Two new cases, both from Michigan, have been confirmed in the multistate outbreak of E. coli O26 linked to raw clover sprouts served at Jimmy John’s restaurants in six states, the Centers for Disease Control and Prevention reported Friday.

That brings the outbreak total to 14. All of those sickened are female. Two have been hospitalized.

Both new cases said they ate sprouts at Jimmy John’s restaurants in the week before they became ill.

Iowa has reported five cases tied to the outbreak, Missouri has reported three, while Kansas and Michigan each have reported two cases. Arkansas and Wisconsin each have reported one outbreak-connected case.

The case patients range in age from 9 to 49 years old. The median age is 25. Onset dates of their illnesses range from Dec. 25, 2011 to Feb. 1, 2012.

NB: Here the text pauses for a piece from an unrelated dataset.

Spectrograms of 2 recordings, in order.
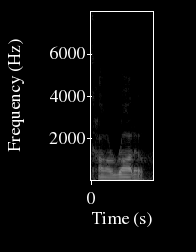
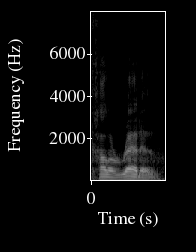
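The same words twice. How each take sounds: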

“Preliminary results of the epidemiologic and traceback investigations indicate eating raw clover sprouts at Jimmy John’s restaurants is the likely cause of this outbreak,” the CDC stated in the investigation update.

The CDC report provided no new information on the Food and Drug Administration traceback investigation.

In its initial report, the CDC said the traceback probe had implicated a common lot of clover seeds used at two separate sprouting facilities. Both growers supplied sprouts to Jimmy John’s restaurants.

The CDC said the seed supplier told the sprouting facilities on Feb. 10, 2012 to stop using the suspect lot of clover seed. 

Many clover seeds are produced for agricultural use, so they might not be processed, handled and stored as human food would, the CDC noted.

Sprout seeds can become contaminated with pathogens if they are grown with contaminated water or improperly composted manure fertilizer. They could also be contaminated with feces from domestic or wild animals, or with runoff from animal production facilities, or by improperly cleaned growing or processing equipment.

Bacteria on the seeds will grow and multiply rapidly in the warm, moist conditions used to sprout the seeds.

Jimmy John’s began serving clover sprouts on its sandwiches last year, after a multistate outbreak of Salmonella was linked to the alfalfa sprouts it used. Last week, a franchise owner  in Missouri said sprouts were being removed from Jimmy John’s menus.

Raw sprouts served at Jimmy John’s restaurants have been tied to five outbreaks in four years.


CDC Outbreak Map